"They're not meant for show dogs, that would be illegal," said Gregg Miller, owner of the company that makes them. "There's always a chance of some abuse in the show ring, but they're not for that purpose."

Any surgery that changes a dog's appearance is strictly prohibited. But spotting it during a competition can be tricky.

"It's difficult for a judge who sees a dog for two minutes in the ring to say, 'What's wrong with this dog? Did he have dental work?"' said David Frei, the popular announcer on the USA Network's telecasts of the Westminster Kennel Club show.

Frei, also the spokesman for the American Kennel Club, said four dogs were disqualified last year for artificial alterations.

But that's out of two million total entries, and even those guilty four were detected later, outside the ring.

There are more subtle things that can be done to improve a dog's look. Whether they're illegal is subject to interpretation.

Some handlers put mascara or liner around a dog's eyes, others use markers to darken the nose. The practice of "chalking" a dog to enhance its colour is not uncommon, either.

"I've seen it at Westminster where a judge in a black tux will run his hands through a dog's coat, then put his hands on his jacket and leave white prints," Frei said. "I've seen dogs excused because of that."

In the pricey world of big-time shows, where owners can easily spend $100,000 a year to campaign a dog, those are part of the tricks.

So are hair extensions, along with tattoos on inner eyelids to add definition.

The AKC, which sets the exact standards for the 159 breeds and varieties that compete, naturally took note of all the buzz around Danny, formally called Yakee A Dangerous Liaison.

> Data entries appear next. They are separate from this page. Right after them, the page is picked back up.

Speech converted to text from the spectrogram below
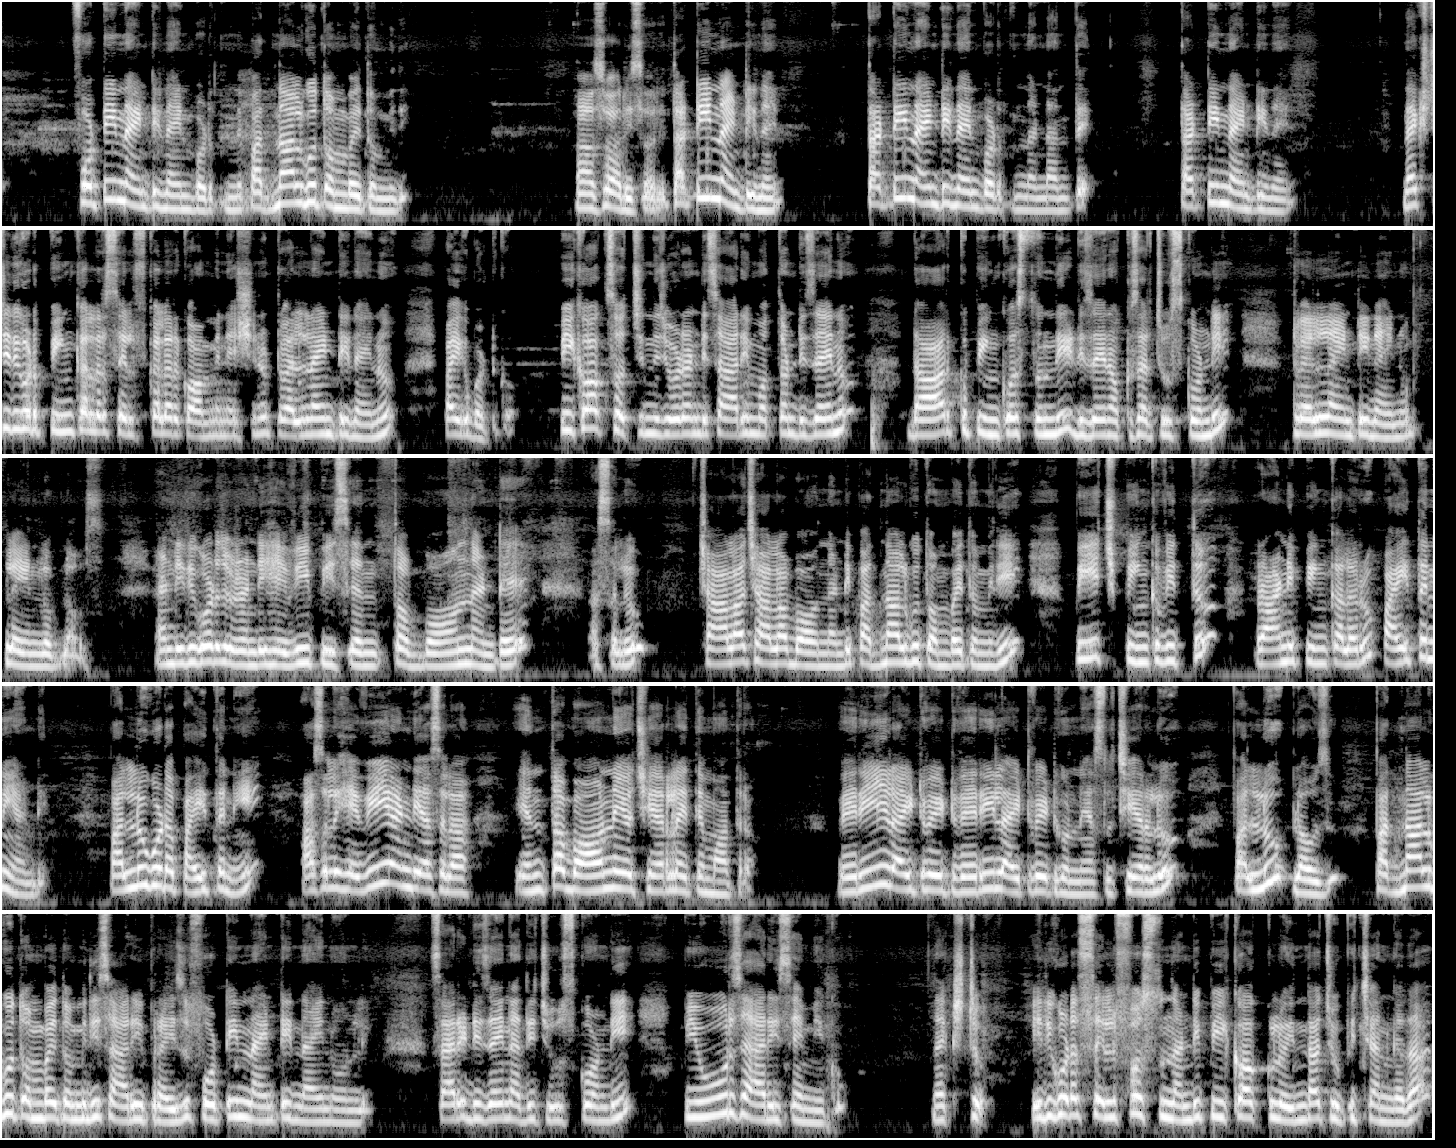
ఫోర్టీన్ నైంటీ నైన్ పడుతుంది. పద్నాలుగు తొంభై తొమ్మిది. Sorry sorry thirteen ninety nine. Thirteen ninety nine పడుతుందండి అంతే. Thirteen ninety nine. నెక్స్ట్ ఇది కూడా pink colour self colour combination twelve ninety nine పైకి పట్టుకో. పీకాక్స్ వచ్చింది చూడండి సారీ మొత్తం డిజైన్. డార్క్ పింక్ వస్తుంది డిజైన్ ఒక్కసారి చూసుకోండి. ట్వెల్వ్ నైంటీ నైన్ ప్లెయిన్లో బ్లౌజ్ అండ్ ఇది కూడా చూడండి హెవీ పీస్ ఎంత బాగుందంటే అసలు చాలా చాలా బాగుందండి. పద్నాలుగు తొంభై తొమ్మిది. Peach pink with rani pink colour Paithani అండి. పళ్ళు కూడా పైతని. అసలు హెవీ అండి అసలు. ఎంత బాగున్నాయో చీరలు అయితే మాత్రం. Very light weight very light వెయిట్గా ఉన్నాయి అసలు చీరలు. పళ్ళు బ్లౌజు. పద్నాలుగు తొంభై తొమ్మిది sari price fourteen ninety nine only. Sari design అది చూసుకోండి. ప్యూర్ శారీసే మీకు. నెక్స్ట్ ఇది కూడా సెల్ఫ్ వస్తుందండి పీకాక్లో. ఇందా చూపించాను కదా.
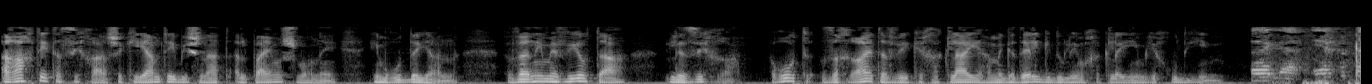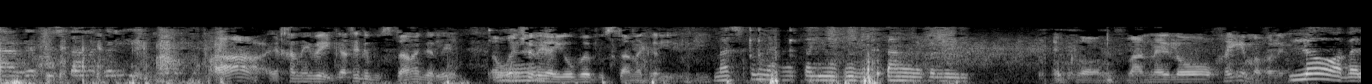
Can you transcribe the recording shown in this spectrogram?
ערכתי את השיחה שקיימתי בשנת 2008 עם רות דיין, ואני מביא אותה לזכרה. רות זכרה את אבי כחקלאי המגדל גידולים חקלאיים ייחודיים. רגע, איך אתה בבוסתן הגליל? אה, איך אני הגעתי לבוסתן הגליל? ההורים שלי היו בבוסתן הגליל. מה זאת אומרת היו בבוסתן הגליל? הם כבר מזמן לא חיים, אבל הם... לא, אבל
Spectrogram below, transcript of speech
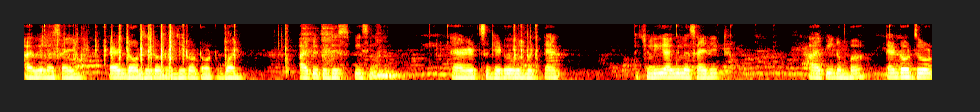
I will assign 10.0.0.1 IP to this PC and its gateway will be 10 actually I will assign it IP number 10.0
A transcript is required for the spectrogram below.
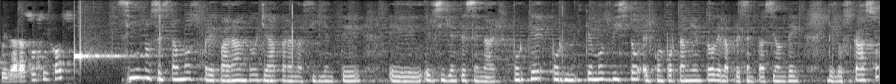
cuidar a sus hijos. Sí nos estamos preparando ya para la siguiente, eh, el siguiente escenario. ¿Por qué? Porque hemos visto el comportamiento de la presentación de, de los casos.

Yet with the next big dog show in the U.S. coming up in two weeks, in Bucks County, Pa., Frei said the organization felt no need to make a statement. Especially since there was no violation.

"Our rules are in place. It didn't change a thing," he said.

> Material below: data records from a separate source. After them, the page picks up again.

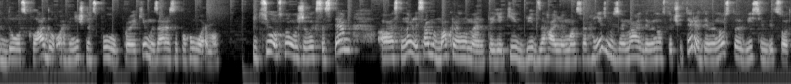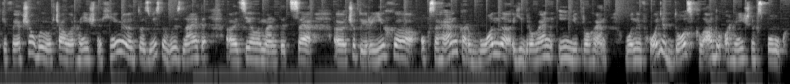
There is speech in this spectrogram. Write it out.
до складу органічних сполук, про які ми зараз і поговоримо. І цю основу живих систем а, становлять саме макроелементи, які від загальної маси організму займають 94-98%. І якщо ви вивчали органічну хімію, то звісно ви знаєте е, ці елементи. Це е, чотири їх: е, оксиген, карбон, гідроген і нітроген. Вони входять до складу органічних сполук.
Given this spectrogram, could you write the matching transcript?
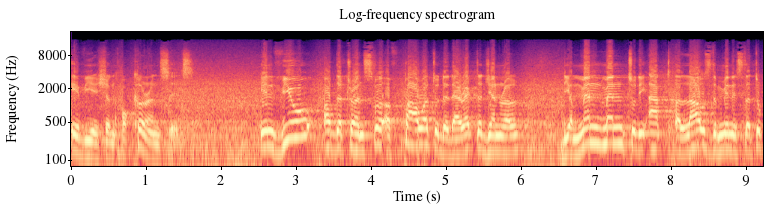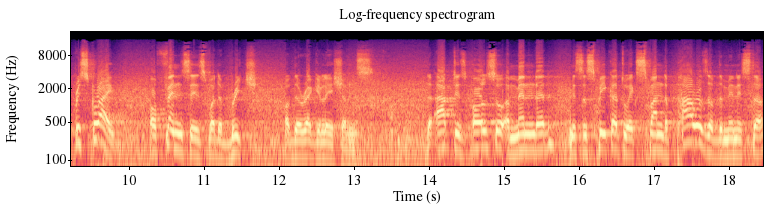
aviation occurrences. In view of the transfer of power to the Director General, the amendment to the Act allows the minister to prescribe offenses for the breach of the regulations. The Act is also amended, Mr. Speaker, to expand the powers of the minister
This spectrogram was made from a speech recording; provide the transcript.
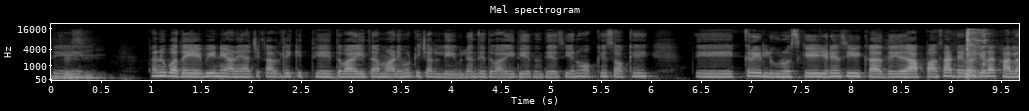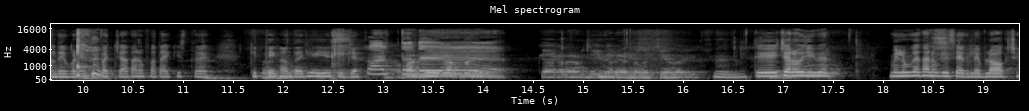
ਤੇ। ਤੁਹਾਨੂੰ ਪਤਾ ਹੀ ਹੈ ਵੀ ਨਿਆਣੇ ਅੱਜ ਕੱਲ ਦੇ ਕਿੱਥੇ ਦਵਾਈ ਤਾਂ ਮਾੜੀ ਮੋਟੀ ਚੱਲ ਲੀਵ ਲੈਂਦੇ ਦਵਾਈ ਦੇ ਦਿੰਦੇ ਅਸੀਂ ਇਹਨੂੰ ਔਖੇ ਸੌਖੇ ਤੇ ਘਰੇਲੂ ਨੁਸਖੇ ਜਿਹੜੇ ਅਸੀਂ ਕਰਦੇ ਆ, ਆਪਾਂ ਸਾਡੇ ਵਰਗੇ ਤਾਂ ਖਾ ਲੈਂਦੇ ਬੜੇ ਬੱਚਾ ਤੁਹਾਨੂੰ ਪਤਾ ਹੈ ਕਿਸ ਤਰ੍ਹਾਂ ਕਿੱਥੇ ਖਾਂਦਾ ਜੀ ਇਹ ਚੀਜ਼ਾਂ। ਕਰਦੇ ਕੀ ਕਰੇ ਹੁਣ ਜੀ ਕਰੇ ਇਹਨਾਂ ਬੱਚਿਆਂ ਦਾ ਜੀ? ਹੂੰ ਤੇ ਚਲੋ ਜੀ ਫਿਰ। ਮਿਲੂੰਗੇ ਤੁਹਾਨੂੰ ਕਿਸੇ ਅਗਲੇ ਬਲੌਗ 'ਚ।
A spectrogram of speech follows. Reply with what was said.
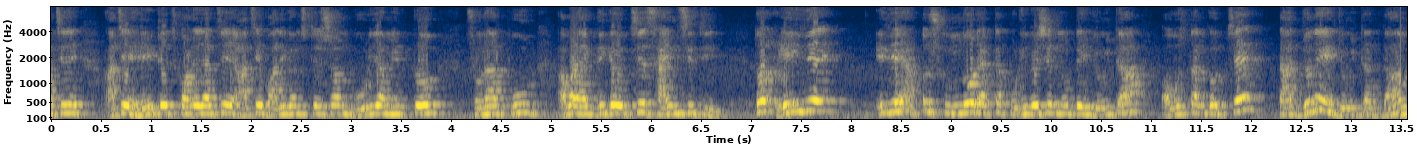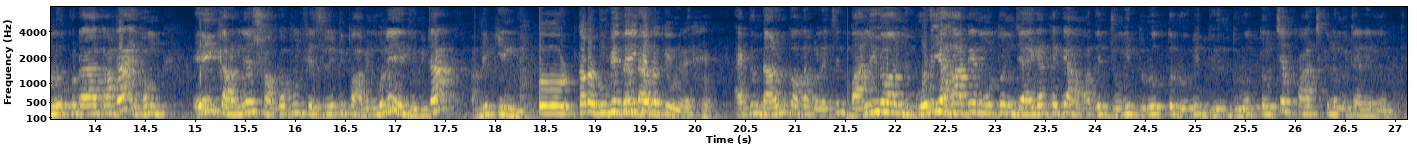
আছে আছে হেরিটেজ কলেজ আছে আছে বালিগঞ্জ স্টেশন গড়িয়া মেট্রো সোনারপুর আবার একদিকে হচ্ছে সায়েন্স সিটি তো এই যে এই যে এত সুন্দর একটা পরিবেশের মধ্যে এই জমিটা অবস্থান করছে তার জন্য এই জমিটার দাম লক্ষ টাকা কাটা এবং এই কারণে সব রকম ফেসিলিটি পাবেন বলে এই জমিটা আপনি কিনবেন। তো তারা রুবিতেই কেন কিনবে? একদম দারুণ কথা বলেছেন। বালিগঞ্জ গড়িয়াহাটের মতন জায়গা থেকে আমাদের জমির দূরত্ব রুবির দূরত্ব হচ্ছে পাঁচ কিলোমিটারের মধ্যে।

There is, however, talk on a more sensitive topic.

In the United States, the practice of cropping ears and docking tails - cutting them down, to be blunt - is permitted.

Some breed standards even encourage it, dating to the days when owners thought it would help spare field dogs from collecting burrs when they ran through the bush.

In most of Europe, though, those often-painful procedures are prohibited and will get a dog disqualified from shows.

Whether any changes will be made to the American rules remains to be seen.

"It's an ongoing debate," Frei said.

Copyright 2003 The Canadian Press